www.cambridge.org/elt/readers

PHOTOCOPIABLE

Jojo’s Story Antoinette Moses Worksheet Answer Key Level 2 Additional background information for teacher reference

Jojo’s Story

Antoinette Moses

Worksheet Answer Key

Level 2

Jojo’s Story Antoinette Moses Worksheet Answer Key Level 2 Additional background information for teacher reference All

Additional background information for teacher reference

All wars involve children. In today’s wars 90% of the casualties are civilians, compared to 50% in World War II. In the past ten years, 2 million children have been killed in wars throughout the world. (Figures from www.childreninwar.com)

According to Amnesty International, around the world today, there are more and more child soldiers. Around 300,000 children under the age of 18 are currently taking part in wars in more than 30 different countries on nearly every continent. While most child soldiers are in their teens, some are as young as seven years old. (Information from www.amnestyusa.org)

Médecins Sans Frontières (MSF) offers help to populations who are the victims of wars, disasters and neglect. It is the world’s largest independent organisation for emergency aid and helps all those who need help, without discrimination. Help is given to those who have most need, whatever their race, religion, ethnic origin or politics. All the work of MSF

is based on the belief that everyone has a right to

humanitarian help and medical care and every year some 2,500 volunteers work for MSF in over 80 countries around the world. (Information from www.msf.org)

The cover picture was supplied by Visual Impact International. The photograph was taken by a 17-year-old boy, Hussein, in South Lebanon. The

primary aim of Visual Impact International is to offer

a voice to children, young people and communities

affected by conflict in order to raise awareness of their plight. This is achieved by providing visual, audio and written methods of communication during journalism workshops so that these individuals may tell their own story.

Current media formats including photography, text and video are utilised in order to reach this objective.
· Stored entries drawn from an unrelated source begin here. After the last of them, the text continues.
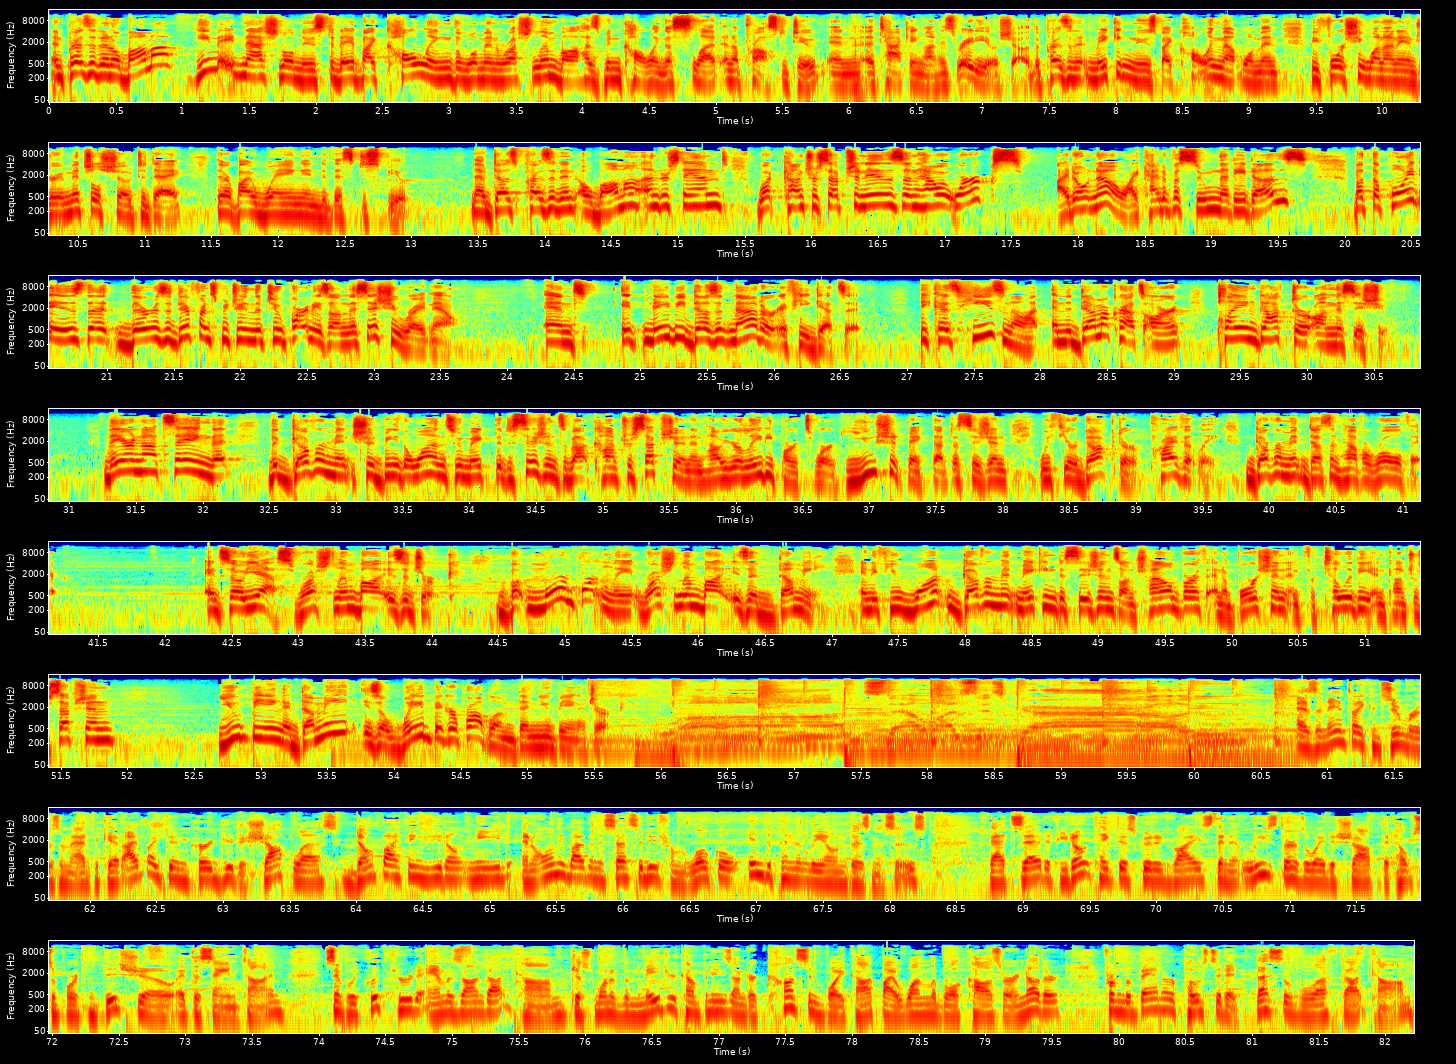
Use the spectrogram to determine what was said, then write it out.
And President Obama, he made national news today by calling the woman Rush Limbaugh has been calling a slut and a prostitute and attacking on his radio show. The president making news by calling that woman before she went on Andrea Mitchell's show today, thereby weighing into this dispute. Now, does President Obama understand what contraception is and how it works? I don't know. I kind of assume that he does. But the point is that there is a difference between the two parties on this issue right now. And it maybe doesn't matter if he gets it because he's not and the Democrats aren't playing doctor on this issue. They are not saying that the government should be the ones who make the decisions about contraception and how your lady parts work. You should make that decision with your doctor privately. Government doesn't have a role there. And so, yes, Rush Limbaugh is a jerk. But more importantly, Rush Limbaugh is a dummy. And if you want government making decisions on childbirth and abortion and fertility and contraception, you being a dummy is a way bigger problem than you being a jerk. Once there was this girl As an anti consumerism advocate, I'd like to encourage you to shop less, don't buy things you don't need, and only buy the necessities from local, independently owned businesses. That said, if you don't take this good advice, then at least there's a way to shop that helps support this show at the same time. Simply click through to Amazon.com, just one of the major companies under constant boycott by one liberal cause or another, from the banner posted at bestoftheleft.com.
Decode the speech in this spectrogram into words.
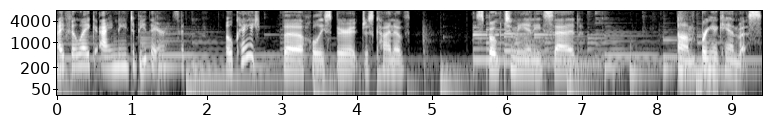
I feel like I need to be there. I said, Okay. The Holy Spirit just kind of spoke to me and he said, um, bring a canvas.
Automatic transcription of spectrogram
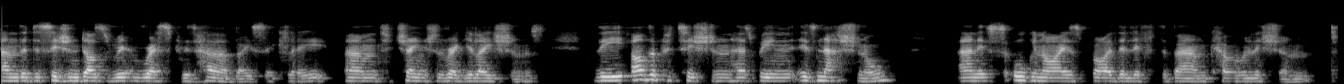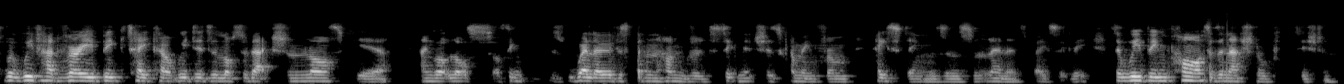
And the decision does rest with her, basically, um, to change the regulations. The other petition has been is national, and it's organised by the Lift the Ban Coalition. But we've had very big take up. We did a lot of action last year and got lots. I think well over 700 signatures coming from Hastings and St Leonard's, basically. So we've been part of the national petition.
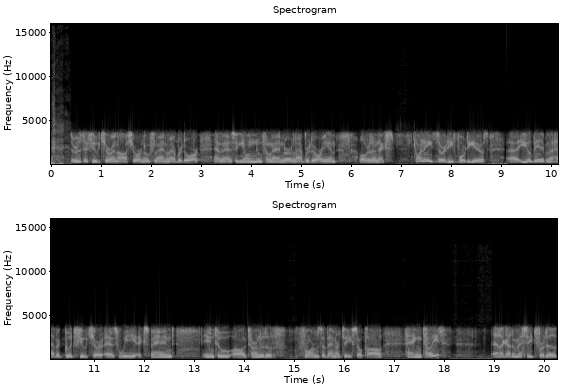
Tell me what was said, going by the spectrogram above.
there is a future in offshore Newfoundland, Labrador, and as a young Newfoundlander and Labradorian, over the next 20, 30, 40 years, uh, you'll be able to have a good future as we expand into alternative forms of energy. So, Paul, hang tight. And I got a message for the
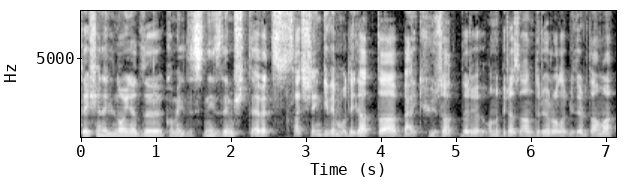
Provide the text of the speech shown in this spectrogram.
Deschanel'in oynadığı komedi dizisini izlemişti. Evet saç rengi ve modeli hatta belki yüz hatları onu biraz andırıyor olabilirdi ama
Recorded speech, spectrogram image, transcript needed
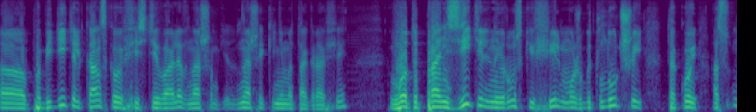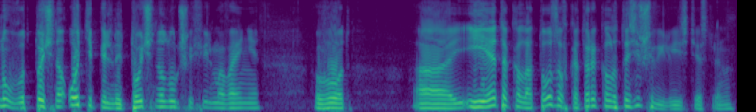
э, победитель Канского фестиваля в, нашем, в нашей кинематографии. Вот и пронзительный русский фильм, может быть, лучший такой, ну вот точно оттепельный, точно лучший фильм о войне. Вот. А, и это Колотозов, который Колотозишвили, естественно.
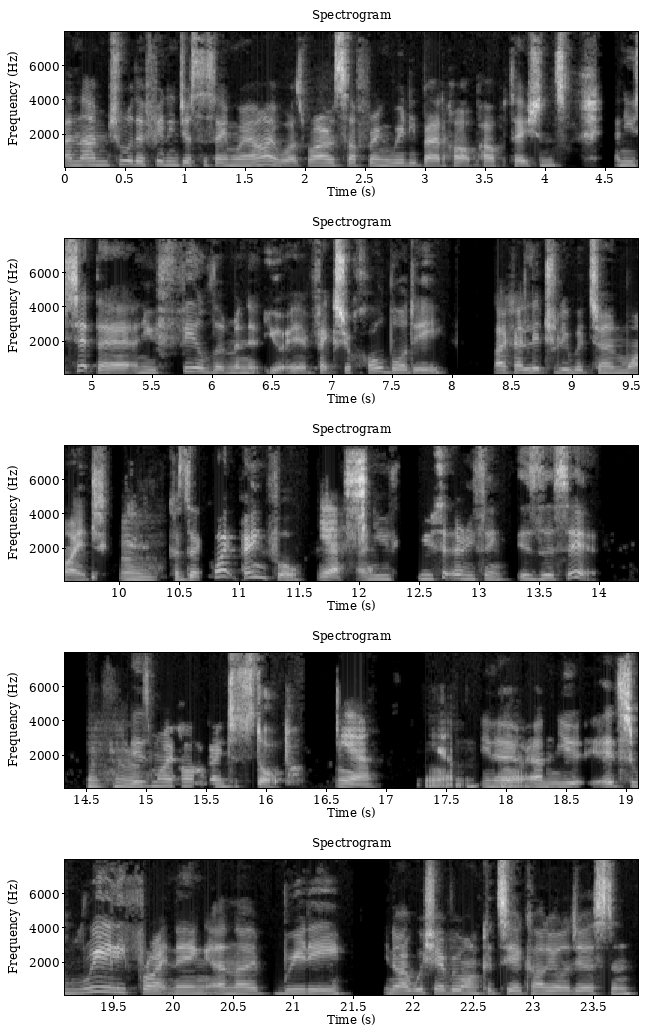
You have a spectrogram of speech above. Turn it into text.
and I'm sure they're feeling just the same way I was, where I was suffering really bad heart palpitations. And you sit there and you feel them, and it, you, it affects your whole body. Like I literally would turn white because mm. they're quite painful. Yes. And you you sit there and you think, is this it? Mm-hmm. Is my heart going to stop? Yeah. Yeah. You know, yeah. and you it's really frightening and I really you know, I wish everyone could see a cardiologist and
The information gained from these workshops i.e. stories/testaments and visual records are offered to humanitarian organisations where appropriate and to publishers and broadcasters. (Information from VISUALIMPACTHQ@aol.com)

Cambridge English Readers

© Cambridge University Press 2009

www.cambridge.org/elt/readers

PHOTOCOPIABLE